NEW YORK — A federal judge in Manhattan joined a growing chorus of judges across the country Wednesday by striking down a key component of the federal law that defines marriage as the union of a man and a woman.
U.S. District Judge Barbara Jones said the Defense of Marriage Act’s definitions “intrude upon the states’ business of regulating domestic relations” by re-examining the marriage definitions by the various states - six of which, plus the District of Columbia, recognize gay marriages.
“That incursion skirts important principles of federalism and therefore cannot be legitimate, in this court’s view,” Judge Jones said.
The ruling came in a case brought by Edith Windsor, a woman whose partner died in 2009, two years after they married in Canada. Because of the federal law, Ms. Windsor didn’t qualify for the unlimited marital deduction on her late spouse’s estate and was required to pay $363,053 in federal estate tax. Ms. Windsor sued the government in November 2010.
The government declined to comment through Ellen Davis, a spokeswoman for government attorneys in Manhattan.
Liberal and pro-gay groups praised the ruling, with the American Civil Liberties Union including comments from Ms. Windsor in its release.
“It’s thrilling to have a court finally recognize how unfair it is for the government to have treated us as though we were strangers,” Ms. Windsor said of her 44-year relationship with Thea Spyer.
The ruling came just days after a federal appeals court in Boston found the law’s denial of federal benefits to same-sex couples unconstitutional. The decision by the 1st U.S. Circuit Court of Appeals affirmed a federal judge’s 2010 ruling. In California, two federal judges found this year that the law violates the due-process rights of legally married same-sex couples.
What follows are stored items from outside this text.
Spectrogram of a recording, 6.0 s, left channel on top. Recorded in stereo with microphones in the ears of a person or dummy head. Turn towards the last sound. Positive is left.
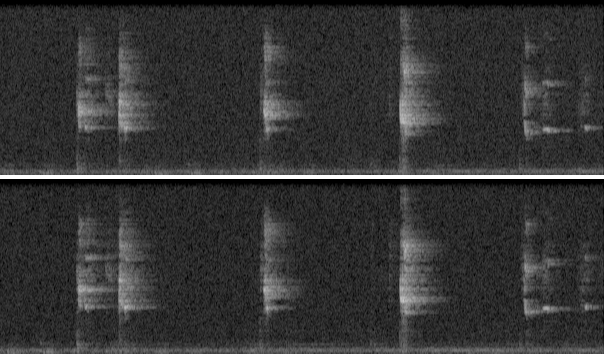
turn(degrees=0)  # may be behind; listen again after turning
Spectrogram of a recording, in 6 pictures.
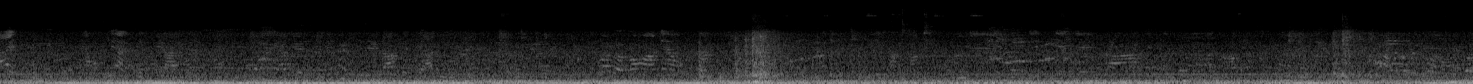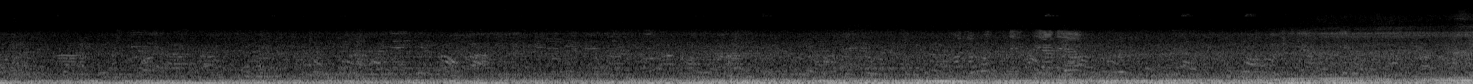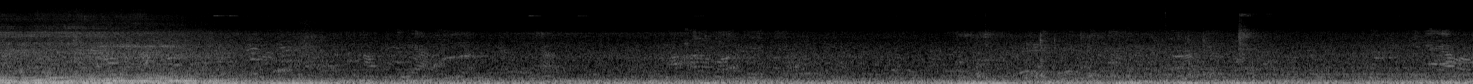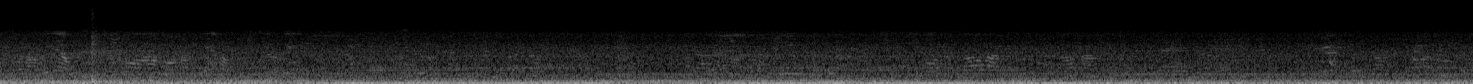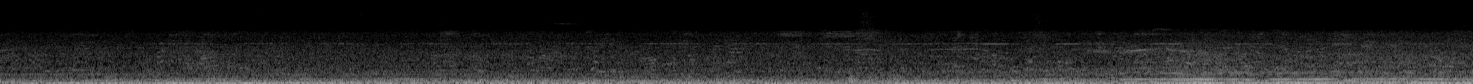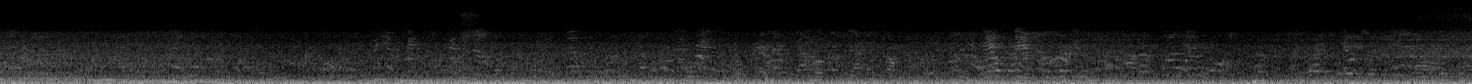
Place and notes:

The issue is likely to reach the Supreme Court.
James Esseks, director of the ACLU Lesbian Gay Bisexual & Transgender Project, said the ruling “adds to what has become an avalanche of decisions that DOMA can’t survive even the lowest level of scrutiny by the courts.”
In court papers filed in August, a lawyer for the Bipartisan Legal Advisory Group of the U.S. House of Representatives defended the role of the federal government in defining marriage.
“While it is true that regulating the details of traditional marriage historically has been left to the states, it also is true that the federal government has been involved with and injected itself into marriage law when states have deviated from the traditional definition,” wrote attorney Paul D. Clement on the group’s behalf.
“Thus, for instance, the United States Congress banned polygamy in United States territories when faced with widespread plural marriage in the Utah Territory.”